◆ **YOUR GOAL**
Find every line in the records below that holds the word "said" and copy it.

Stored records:
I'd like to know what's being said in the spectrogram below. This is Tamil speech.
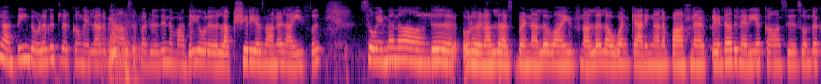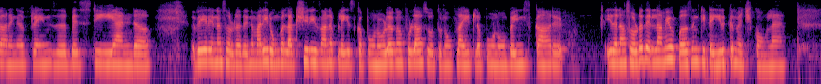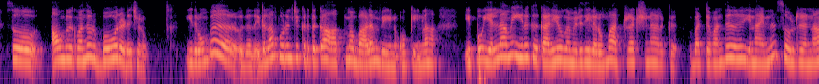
சாந்தி இந்த உலகத்துல இருக்கவங்க எல்லாருமே ஆசைப்படுறது இந்த மாதிரி ஒரு லக்ஷரியஸான லைஃப் ஸோ என்னன்னா வந்து ஒரு நல்ல ஹஸ்பண்ட் நல்ல ஒய்ஃப் நல்ல லவ் அண்ட் கேரிங்கான பார்ட்னர் ரெண்டாவது நிறைய காசு சொந்தக்காரங்க ஃப்ரெண்ட்ஸு பெஸ்டி அண்ட் வேற என்ன சொல்றது? இந்த மாதிரி ரொம்ப லக்ஷரியஸான பிளேஸ்க்கு போகணும். உலகம் ஃபுல்லாக சுற்றணும் ஃப்ளைட்டில் போகணும். பென்ஸ் காரு இதை நான் சொல்றது எல்லாமே ஒரு பர்சன் கிட்ட இருக்குன்னு வச்சுக்கோங்களேன். ஸோ அவங்களுக்கு வந்து ஒரு போர் அடிச்சிடும் இது ரொம்ப இதெல்லாம் புரிஞ்சுக்கிறதுக்கு ஆத்ம பலம் வேணும் ஓகேங்களா? இப்போ எல்லாமே இருக்கு கலியுகம் இறுதியில ரொம்ப அட்ராக்ஷனா இருக்கு. பட் வந்து நான் என்ன சொல்றேன்னா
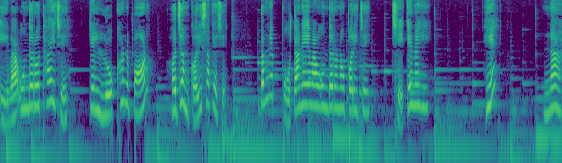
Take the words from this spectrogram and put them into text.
એવા ઉંદરો થાય છે કે લોખંડ પણ હજમ કરી શકે છે. તમને પોતાને એવા ઉંદરોનો પરિચય છે કે નહીં? હે? ના,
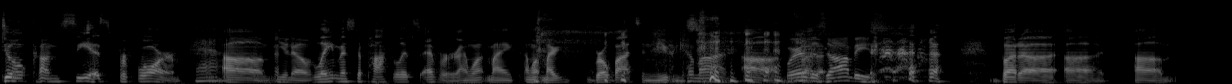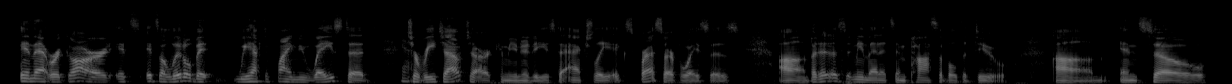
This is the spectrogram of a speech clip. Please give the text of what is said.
don't come see us perform. Yeah. Um, you know, lamest apocalypse ever. I want my I want my robots and mutants. Come on. Um, Where are but, the uh, zombies? but uh, uh, um, in that regard, it's it's a little bit. We have to find new ways to Yeah. to reach out to our communities to actually express our voices. Um, but it doesn't mean that it's impossible to do. Um, and so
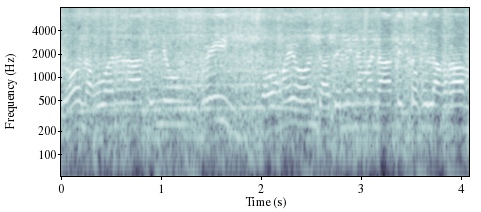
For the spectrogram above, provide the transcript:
Yun, nakuha na natin yung frame. So ngayon, dadalhin naman natin to kila Ram.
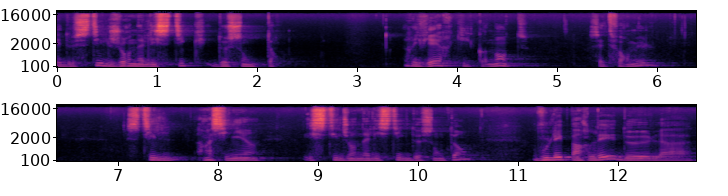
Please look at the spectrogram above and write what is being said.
et de style journalistique de son temps. Rivière, qui commente cette formule, style racinien et style journalistique de son temps, voulait parler de la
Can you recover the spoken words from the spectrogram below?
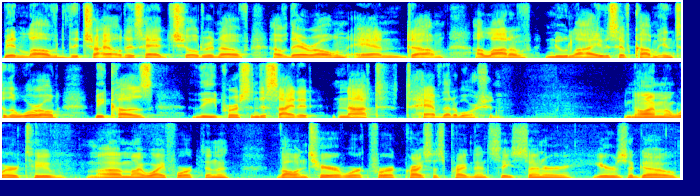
been loved, the child has had children of, of their own, and um, a lot of new lives have come into the world because the person decided not to have that abortion. You know, I'm aware too. Uh, my wife worked in a volunteer work for a crisis pregnancy center years ago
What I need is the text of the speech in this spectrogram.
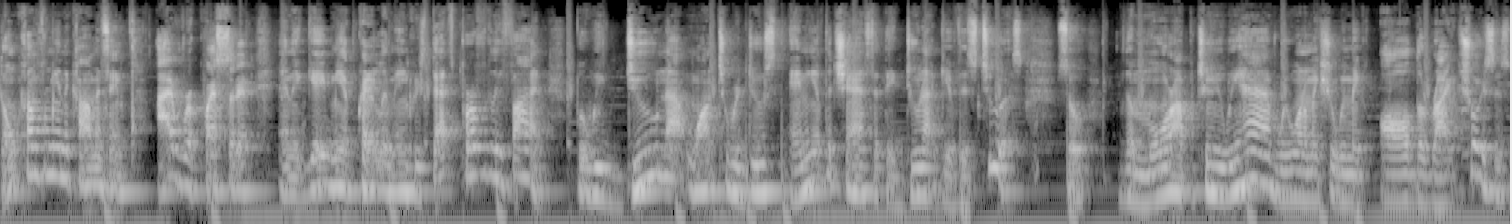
don't come for me in the comments saying, I requested it and they gave me a credit limit increase. That's perfectly fine. But we do not want to reduce any of the chance that they do not give this to us. So the more opportunity we have, we want to make sure we make all the right choices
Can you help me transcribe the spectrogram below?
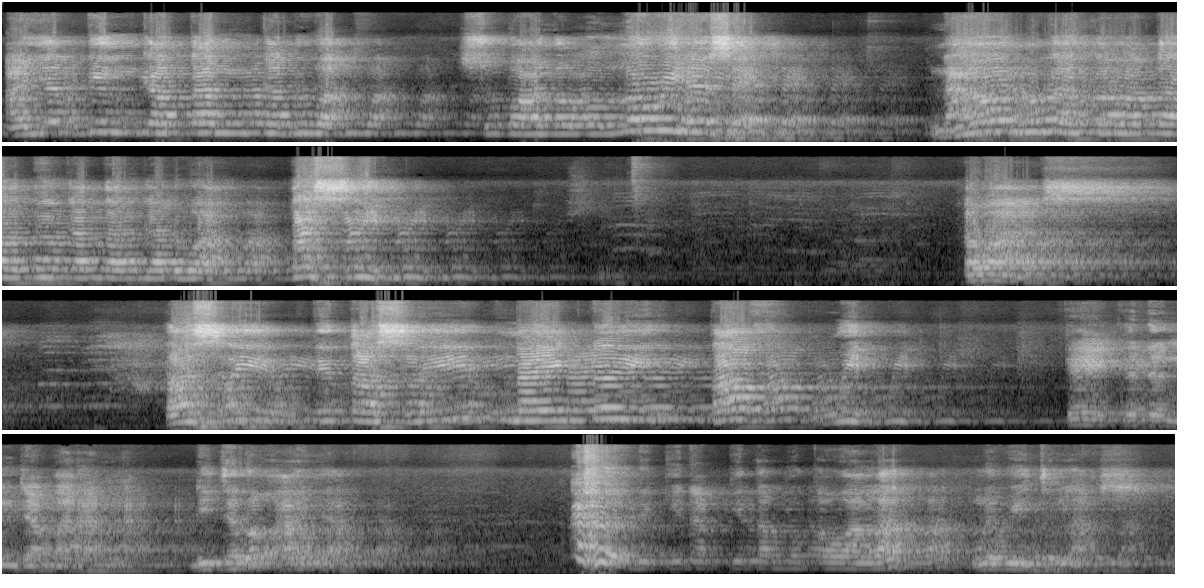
Ayat tingkatan kedua. Subhanallah lewi hese. Naon bukan tawakal tingkatan kedua? Taslim. Awas. Taslim di taslim naik dari tafwid. Kayak gedeng jabaran. Di jeruk ayat di kitab-kitab mutawalat lebih jelas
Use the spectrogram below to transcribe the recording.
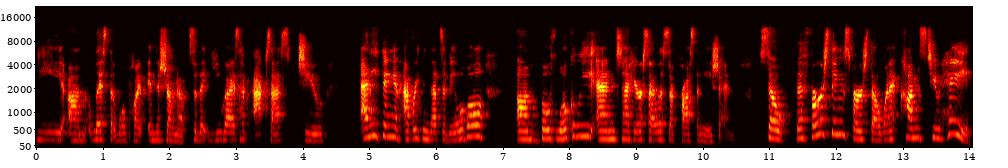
the um, list that we'll put in the show notes so that you guys have access to anything and everything that's available, um, both locally and to hairstylists across the nation. So the first things first, though, when it comes to, hey,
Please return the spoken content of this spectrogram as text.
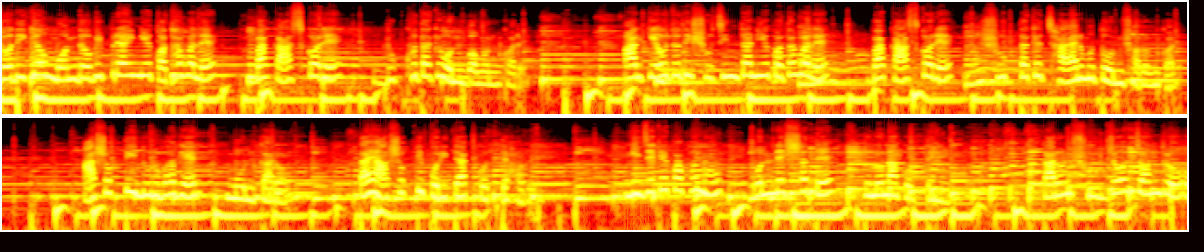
যদি কেউ মন্দ অভিপ্রায় নিয়ে কথা বলে বা কাজ করে, দুঃখ তাকে অনুগমন করে। আর কেউ যদি সুচিন্তা নিয়ে কথা বলে বা কাজ করে, সুখ তাকে ছায়ার মতো অনুসরণ করে। আসক্তি দুর্ভোগের মূল কারণ। তাই আসক্তি পরিত্যাগ করতে হবে। নিজেকে কখনো অন্যের সাথে তুলনা করতে নেই। কারণ সূর্য চন্দ্র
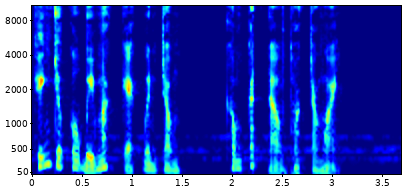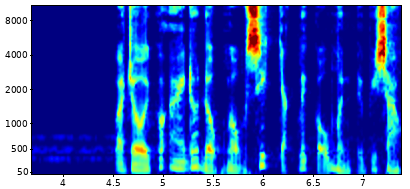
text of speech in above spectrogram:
Khiến cho cô bị mắc kẹt bên trong Không cách nào thoát ra ngoài. Và rồi có ai đó đột ngột siết chặt lấy cổ mình từ phía sau.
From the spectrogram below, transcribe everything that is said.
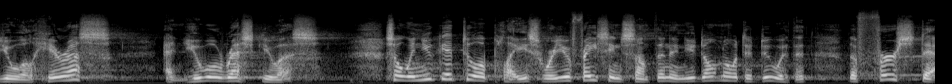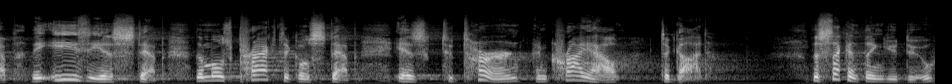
You will hear us and you will rescue us. So, when you get to a place where you're facing something and you don't know what to do with it, the first step, the easiest step, the most practical step is to turn and cry out to God. The second thing you do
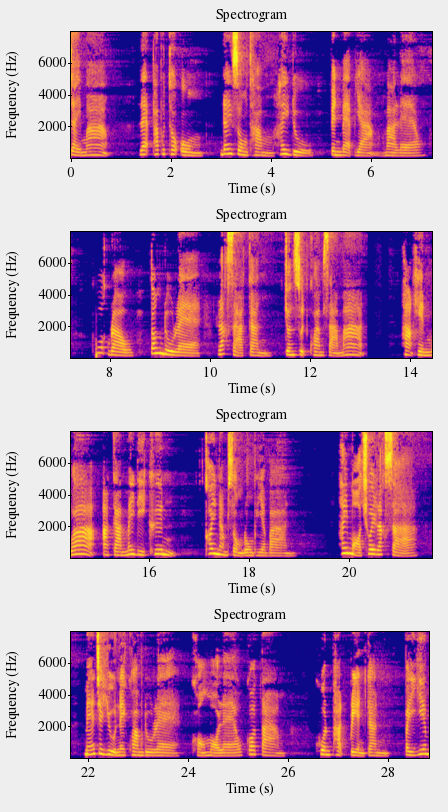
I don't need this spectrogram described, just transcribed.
ใจมาก และพระพุทธองค์ได้ทรงทำให้ดูเป็นแบบอย่างมาแล้ว พวกเราต้องดูแลรักษากันจนสุดความสามารถ หากเห็นว่าอาการไม่ดีขึ้น ค่อยนำส่งโรงพยาบาล ให้หมอช่วยรักษา แม้จะอยู่ในความดูแลของหมอแล้วก็ตาม ควรผัดเปลี่ยนกันไปเยี่ยม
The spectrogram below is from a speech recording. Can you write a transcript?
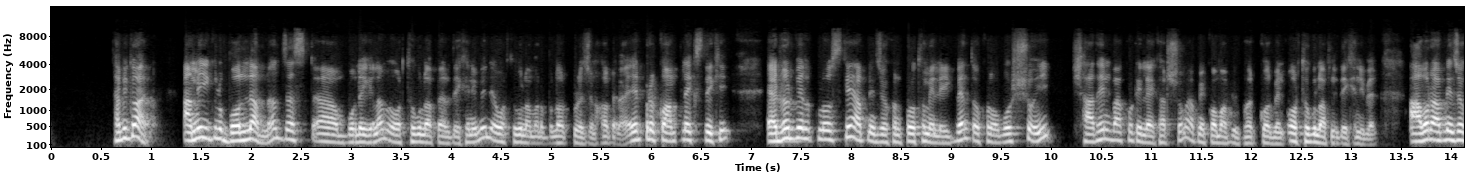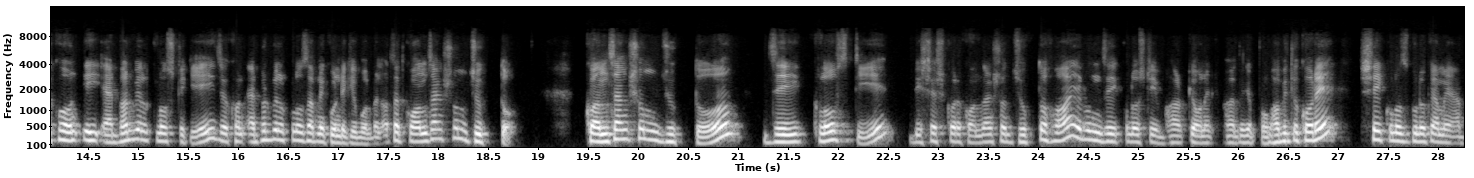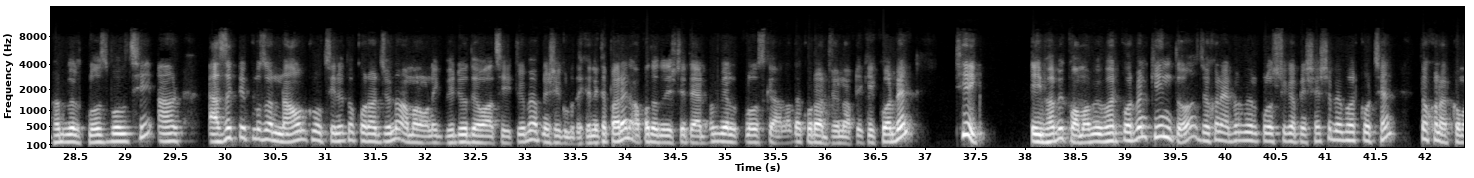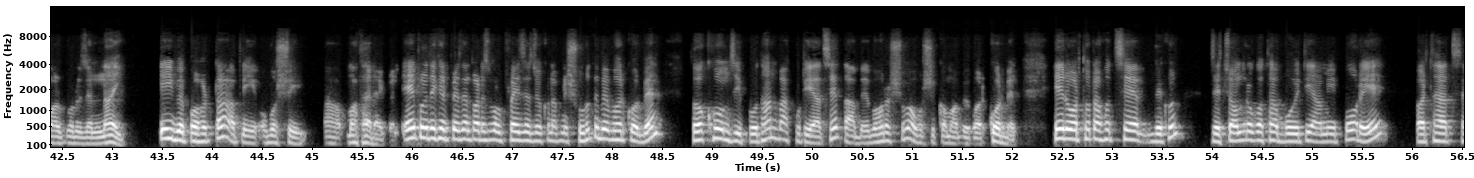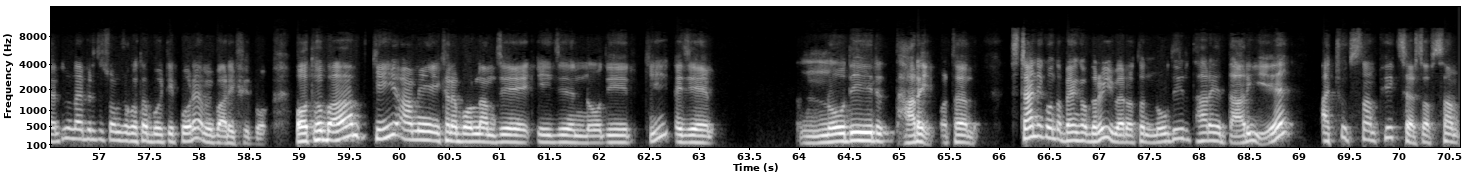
হ্যাভি গট আমি এগুলো বললাম না জাস্ট বলে গেলাম, অর্থগুলো আপনারা দেখে নেবেন অর্থগুলো আমার বলার প্রয়োজন হবে না। এরপর কমপ্লেক্স দেখি। অ্যাডভার্বিয়াল ক্লোজকে আপনি যখন প্রথমে লিখবেন, তখন অবশ্যই স্বাধীন বাক্যটি লেখার সময় আপনি কমা ব্যবহার করবেন, অর্থগুলো আপনি দেখে নেবেন। আবার আপনি যখন এই অ্যাডভার্বিয়াল ক্লোজটিকে এই যখন অ্যাডভার্বিয়াল ক্লোজ আপনি কোনটিকে বলবেন, অর্থাৎ কনজাংশন যুক্ত কনজাংশন যুক্ত যেই ক্লোজটি বিশেষ করে কনজাংশন যুক্ত হয় এবং যে ক্লোজটি ভার্বকে অনেক ভাবে প্রভাবিত করে, সেই ক্লোজ গুলোকে আমি অ্যাডভার্বিয়াল ক্লোজ বলছি। আর অ্যাজেক্টিভ ক্লোজ আর নাউন ক্লোজ চিহ্নিত করার জন্য আমার অনেক ভিডিও দেওয়া আছে ইউটিউবে আপনি সেগুলো দেখে নিতে পারেন। আপাতত দৃষ্টিতে অ্যাডভার্বিয়াল ক্লোজকে আলাদা করার জন্য আপনি কি করবেন? ঠিক এইভাবে কমা ব্যবহার করবেন। কিন্তু যখন অ্যাডভার্বিয়াল ক্লোজটিকে আপনি শেষে ব্যবহার করছেন, তখন আর কমার প্রয়োজন নাই। এই ব্যাপারটা আপনি অবশ্যই মাথায় রাখবেন। এরপর দেখেন প্রেজেন্ট পার্টিসিপল ফ্রেজে যখন আপনি শুরুতে ব্যবহার করবেন, তখন যে প্রধান বাক্যটি আছে তা ব্যবহারের সময় অবশ্যই কমা ব্যবহার করবেন। এর অর্থটা হচ্ছে, দেখুন, যে চন্দ্রকথা বইটি আমি পড়ে, অর্থাৎ সেন্ট্রাল লাইব্রেরিতে চন্দ্রকথা বইটি পড়ে আমি বাড়ি ফিরবো। অথবা কি আমি এখানে বললাম যে, এই যে নদীর কি, এই যে নদীর ধারে, অর্থাৎ standing on the bank of the river অর্থাৎ নদীর ধারে দাঁড়িয়ে I took some pictures of some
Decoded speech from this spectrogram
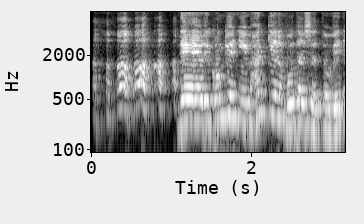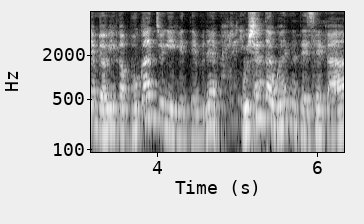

◆ **RESPONSE TO THIS TASK**
I'd like to know what's being said in the spectrogram below. This is Tamil speech.
This is the spectrogram of a speech clip. Please give the text of what is said.
Please look at the spectrogram above and write what is being said.
From the spectrogram below, transcribe everything that is said.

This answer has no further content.